Universities, meanwhile, must prepare students for the fourth industrial revolution, it says. “Every researcher, whether in the natural or engineering sciences, social sciences or humanities, has a role to play in characterising the impact of the 4IR,” a new section reads. Government, universities and research councils will undertake surveys to record the country’s response to the 4IR, it adds.
However, while universities are tasked with producing a diverse workforce and combating past inequities in education, the White Paper’s only mention of ‘decolonisation’ has been removed in the final version. The 2018 draft called the decolonisation of knowledge “an essential academic project that will inform institutional development and open up ways of rethinking the university curriculum”. There is no alternative wording of this statement in the new version.
Reversing brain drain and welcoming investment
Finally, a new section discusses how to reverse the brain drain, highlighting the country’s evolving immigration strategy as a way to ensure bright people from all over the world come to South Africa. There is a new white paper on migration, it says, and “strategies will be put in place to optimise this flow of skills and attract investment as South Africa increasingly becomes a host to global research programmes, drawing international researchers and expertise into the country.”
The economic argument for attracting industrial research has been bolstered in the final version of the White Paper. An added section reads that investments in STI will be positioned in the “Trade and Investment South Africa Initiative” based at the Department of Trade and Industry to attract foreign direct investment by multinational companies wanting to perform R&D in South Africa.
However, it’s not all up to foreign investment and local industry to bolster South African scientists’ coffers. In a new bold statement the latest White Paper commits the South African government “at the highest level of budget planning, to sustained increases in public STI investment that will grow over the long term, as the fiscal position of government grows”.

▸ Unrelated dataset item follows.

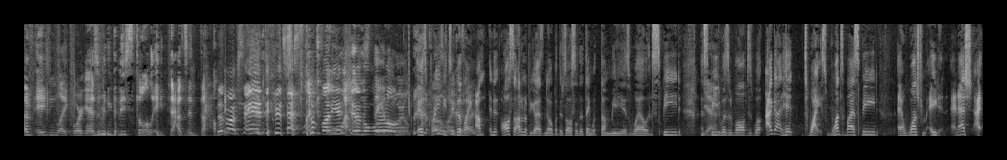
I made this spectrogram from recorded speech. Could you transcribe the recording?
of Adin like orgasming that he stole eight thousand dollars. That's what I'm saying, dude. That's the funniest shit in the world. It's crazy Oh too, because like I'm, and it also I don't know if you guys know, but there's also the thing with Thumb Media as well, and Speed, and Yeah. Speed was involved as well. I got hit twice, once by Speed, and once from Adin, and that's I.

The DST now embarks on a process to develop a decadal implementation plan for the White Paper, stretching from 2019 to 2029.